DATA FOR REVIEW
= Beginning of Section =

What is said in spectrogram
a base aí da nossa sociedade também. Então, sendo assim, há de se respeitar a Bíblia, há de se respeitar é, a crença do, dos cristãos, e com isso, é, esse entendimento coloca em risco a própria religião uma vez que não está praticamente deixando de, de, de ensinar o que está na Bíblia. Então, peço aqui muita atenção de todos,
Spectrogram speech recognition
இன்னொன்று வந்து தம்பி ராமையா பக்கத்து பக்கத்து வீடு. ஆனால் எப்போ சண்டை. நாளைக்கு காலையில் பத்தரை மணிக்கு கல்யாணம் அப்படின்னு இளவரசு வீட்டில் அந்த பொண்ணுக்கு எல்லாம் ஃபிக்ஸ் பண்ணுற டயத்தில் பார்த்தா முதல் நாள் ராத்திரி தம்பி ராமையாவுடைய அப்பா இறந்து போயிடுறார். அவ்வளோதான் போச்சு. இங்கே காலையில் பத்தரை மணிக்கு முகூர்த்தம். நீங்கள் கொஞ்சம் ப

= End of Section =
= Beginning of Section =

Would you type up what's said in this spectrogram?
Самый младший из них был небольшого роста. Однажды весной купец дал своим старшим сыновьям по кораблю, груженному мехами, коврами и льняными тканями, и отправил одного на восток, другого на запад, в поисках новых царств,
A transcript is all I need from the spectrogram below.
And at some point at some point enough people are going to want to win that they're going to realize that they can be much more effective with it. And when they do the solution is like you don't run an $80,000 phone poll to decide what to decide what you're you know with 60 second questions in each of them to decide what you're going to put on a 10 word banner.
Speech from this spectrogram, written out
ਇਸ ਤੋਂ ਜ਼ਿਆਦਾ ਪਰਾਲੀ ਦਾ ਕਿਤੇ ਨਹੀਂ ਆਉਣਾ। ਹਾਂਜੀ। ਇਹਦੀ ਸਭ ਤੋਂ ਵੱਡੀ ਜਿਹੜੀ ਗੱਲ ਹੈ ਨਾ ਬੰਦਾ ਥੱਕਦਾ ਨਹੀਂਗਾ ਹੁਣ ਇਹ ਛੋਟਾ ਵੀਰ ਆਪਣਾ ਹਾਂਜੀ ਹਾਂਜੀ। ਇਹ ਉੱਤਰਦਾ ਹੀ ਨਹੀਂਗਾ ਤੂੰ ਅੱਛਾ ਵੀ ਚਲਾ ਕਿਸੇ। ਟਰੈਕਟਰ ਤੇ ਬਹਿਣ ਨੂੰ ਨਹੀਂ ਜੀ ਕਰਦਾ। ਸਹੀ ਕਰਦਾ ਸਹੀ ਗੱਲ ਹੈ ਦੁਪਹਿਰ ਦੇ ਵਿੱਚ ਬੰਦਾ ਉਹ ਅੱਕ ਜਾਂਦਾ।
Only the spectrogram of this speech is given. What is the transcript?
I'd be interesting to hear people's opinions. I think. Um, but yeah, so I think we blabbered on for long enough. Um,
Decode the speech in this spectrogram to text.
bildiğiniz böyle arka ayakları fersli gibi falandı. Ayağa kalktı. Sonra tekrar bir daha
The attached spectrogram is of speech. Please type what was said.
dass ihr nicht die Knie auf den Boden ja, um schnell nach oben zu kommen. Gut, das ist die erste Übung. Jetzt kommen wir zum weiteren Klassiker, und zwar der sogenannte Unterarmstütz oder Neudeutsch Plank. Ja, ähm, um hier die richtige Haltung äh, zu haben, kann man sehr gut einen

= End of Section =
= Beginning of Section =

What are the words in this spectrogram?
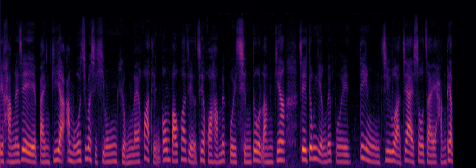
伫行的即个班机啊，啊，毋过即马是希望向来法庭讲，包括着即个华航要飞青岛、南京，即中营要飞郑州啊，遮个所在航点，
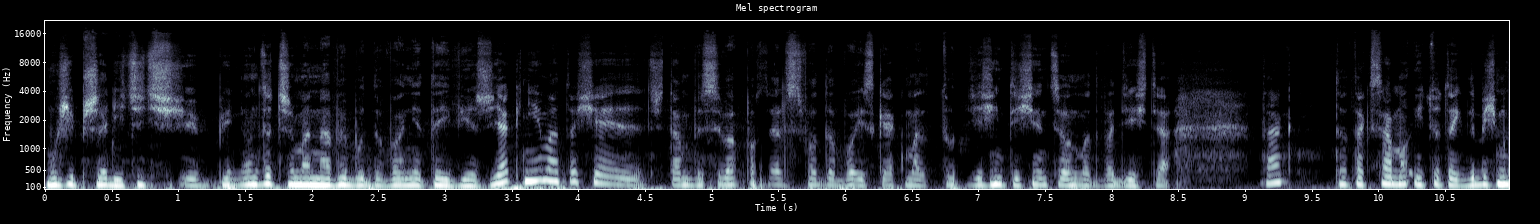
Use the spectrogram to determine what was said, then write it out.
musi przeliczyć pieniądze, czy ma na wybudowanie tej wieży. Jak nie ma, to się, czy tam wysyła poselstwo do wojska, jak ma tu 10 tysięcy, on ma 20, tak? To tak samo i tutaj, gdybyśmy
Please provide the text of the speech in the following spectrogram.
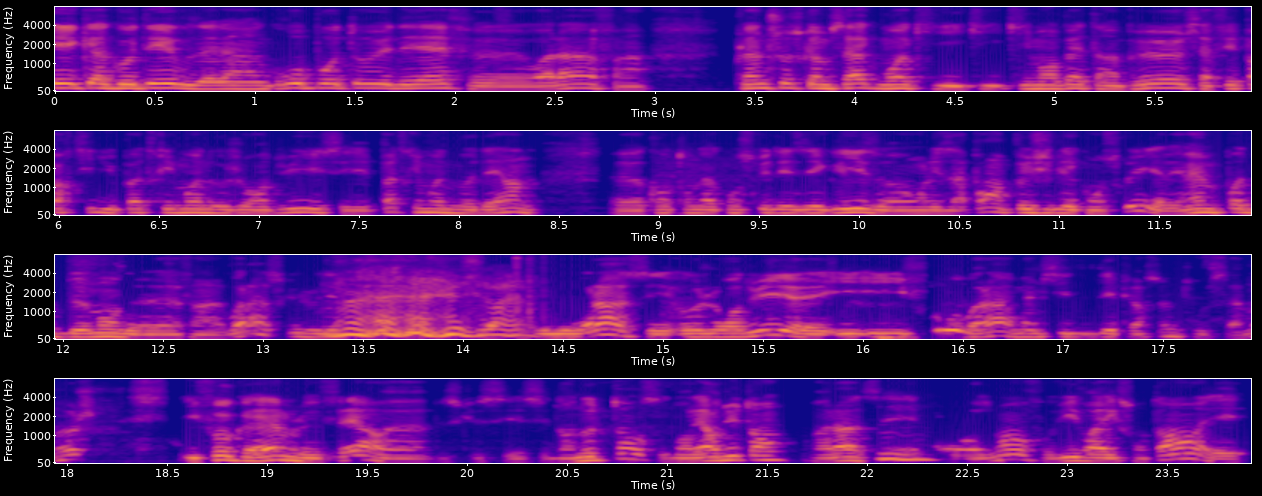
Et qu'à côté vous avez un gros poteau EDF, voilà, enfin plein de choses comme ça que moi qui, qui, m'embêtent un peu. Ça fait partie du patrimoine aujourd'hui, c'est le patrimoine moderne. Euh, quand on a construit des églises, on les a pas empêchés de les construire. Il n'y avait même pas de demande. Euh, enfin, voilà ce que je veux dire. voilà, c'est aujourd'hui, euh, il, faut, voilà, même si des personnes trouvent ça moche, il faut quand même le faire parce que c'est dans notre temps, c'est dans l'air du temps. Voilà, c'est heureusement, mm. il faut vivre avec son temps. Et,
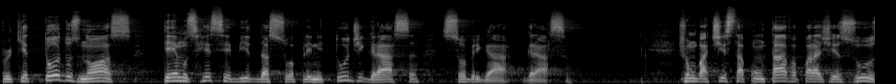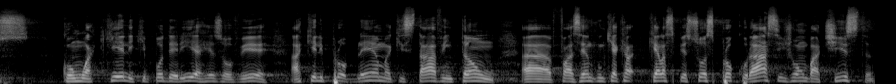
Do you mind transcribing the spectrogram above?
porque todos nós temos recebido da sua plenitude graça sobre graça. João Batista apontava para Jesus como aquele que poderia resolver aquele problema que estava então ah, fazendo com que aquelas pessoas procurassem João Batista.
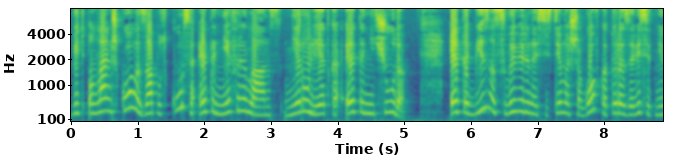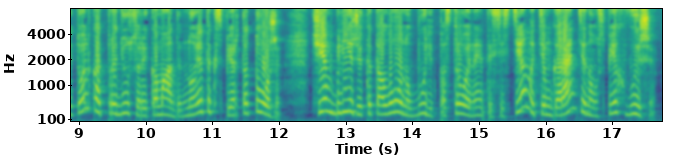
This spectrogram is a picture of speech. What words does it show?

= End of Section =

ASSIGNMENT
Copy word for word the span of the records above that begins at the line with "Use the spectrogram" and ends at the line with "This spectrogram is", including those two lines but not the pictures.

EXERCISE RESPONSE
Use the spectrogram to determine what was said, then write it out.
musi przeliczyć pieniądze, czy ma na wybudowanie tej wieży. Jak nie ma, to się, czy tam wysyła poselstwo do wojska, jak ma tu 10 tysięcy, on ma 20, tak? To tak samo i tutaj, gdybyśmy
Please provide the text of the speech in the following spectrogram.
Et qu'à côté vous avez un gros poteau EDF, voilà, enfin plein de choses comme ça que moi qui, qui, m'embêtent un peu. Ça fait partie du patrimoine aujourd'hui, c'est le patrimoine moderne. Euh, quand on a construit des églises, on les a pas empêchés de les construire. Il n'y avait même pas de demande. Euh, enfin, voilà ce que je veux dire. voilà, c'est aujourd'hui, euh, il, faut, voilà, même si des personnes trouvent ça moche, il faut quand même le faire parce que c'est dans notre temps, c'est dans l'air du temps. Voilà, c'est heureusement, mm. il faut vivre avec son temps. Et,
Do you mind transcribing the spectrogram above?
porque todos nós temos recebido da sua plenitude graça sobre graça. João Batista apontava para Jesus como aquele que poderia resolver aquele problema que estava então ah, fazendo com que aquelas pessoas procurassem João Batista.
This spectrogram is a picture of speech. What words does it show?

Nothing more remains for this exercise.